The Oral Immunology/Microbiology Research Group is currently comprised of 183 investigators representing forty-eight universities, research centers, and commercial organizations in the U.S. and abroad. The group had its first meeting in 1991 and has met consecutively each year to date. It is primarily, but not exclusively, through the annual meeting that the mission of the OIMRG is achieved. This meeting, which was designed to facilitate in-depth discussions by more established investigators, is built around topical areas encompassing host responses to oral bacteria, pathogenic mechanisms, and studies of host-derived factors and host-genetics, and is guided by the following objectives:
- To foster interaction and collaboration among scientists interested in oral immunology and microbiology
- To promote information exchange and collaboration between academicians and their colleagues, including those working in industry
- To provide a forum through which new investigators can begin to network with more established investigators
These principles have remained constant and virtually all participants who have been invited to this meeting, including outside speakers, remark on its uniqueness, because of both its small size and intimate nature, permitting interchange by senior investigators in a way that is unique and unparalleled. Group members are able to interact in a congenial atmosphere which helps minimize barriers to information exchange. This informal atmosphere encourages discussions during the day and well into the evenings and is responsible for many, many scientific collaborations over the years, not to mention lasting friendships.
Another notable quality of the conference is the distinguished outside speakers this meeting is able to attract. Speakers have included Nobel Prize awardees, a Shaw Prize winner (the Asian equivalent of the Nobel), and several members of the National Academy of Science during the past 10 years.

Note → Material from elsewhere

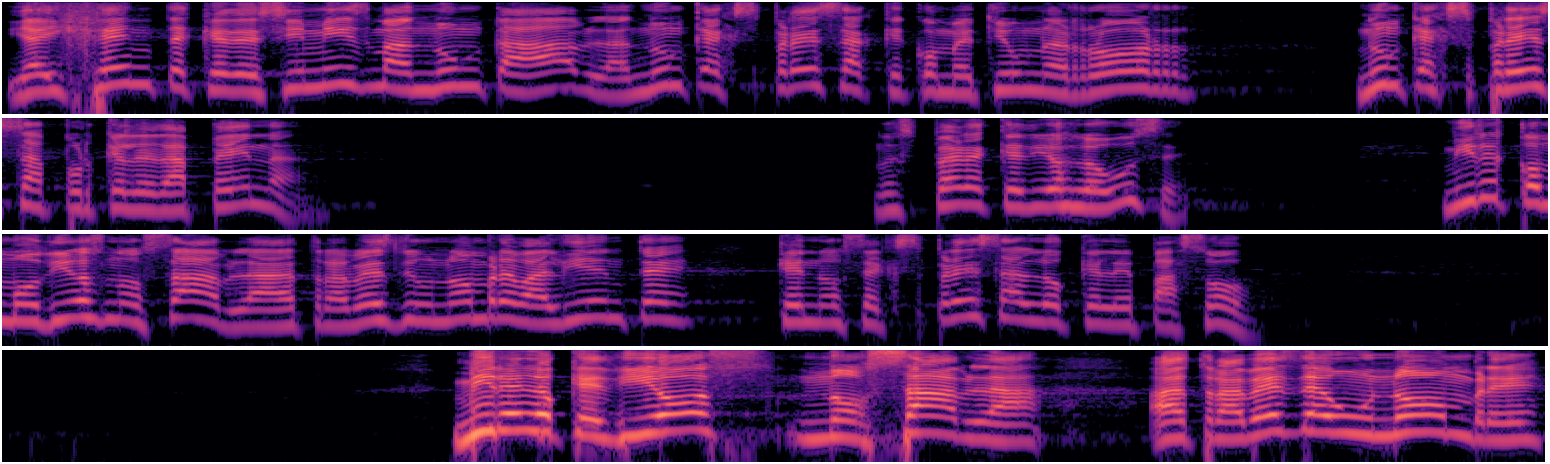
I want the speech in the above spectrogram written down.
Y hay gente que de sí misma nunca habla, nunca expresa que cometió un error, nunca expresa porque le da pena. No espera que Dios lo use. Mire cómo Dios nos habla a través de un hombre valiente que nos expresa lo que le pasó. Mire lo que Dios nos habla a través de un hombre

Because of the “personality” of this meeting, several of the outside speakers have chosen to continue to attend the conference in future years as attendees themselves even though the oral cavity is not the focus of their research.
The Annual Meeting of the Oral Immunology/Microbiology Research Group (OIMRG) is also known as The Mark Wilson Conference, named in honor of its founder, Mark Wilson, PhD, 1950–2000. In keeping with Mark’s original concept, the meeting is held over a long weekend during late January or early February and consists of three scientific sessions, each focusing on a distinct area of oral immunology and microbiology.
The scientific sessions run from 8:00 a.m.–12:00 p.m. Saturday, Sunday, and Monday. This year’s topics are:
- Saturday: Cross-talk between the Host and the Oral Microbiota
- Sunday: Pathogenic Strategies of Oral Microbiota
- Monday: Emerging Areas in Translational Oral Medicine
Sessions begin with a keynote address by an invited speaker. Small group breakout sessions for continuing scientific discussions from the morning are held in the afternoons.
The meeting starts on Friday evening with a reception, breakfast is served prior to each session, and a dinner banquet is held on Sunday evening. All group meals/special events (reception, three breakfasts, and dinner banquet) are included in the registration fee and to further maintain Mark’s original meeting concept, registered participants are welcome to bring one companion to each meal. Additional companions are welcome at an additional charge, which must be paid at the time of registration.
Meeting director: Ann Progulske-Fox, PhD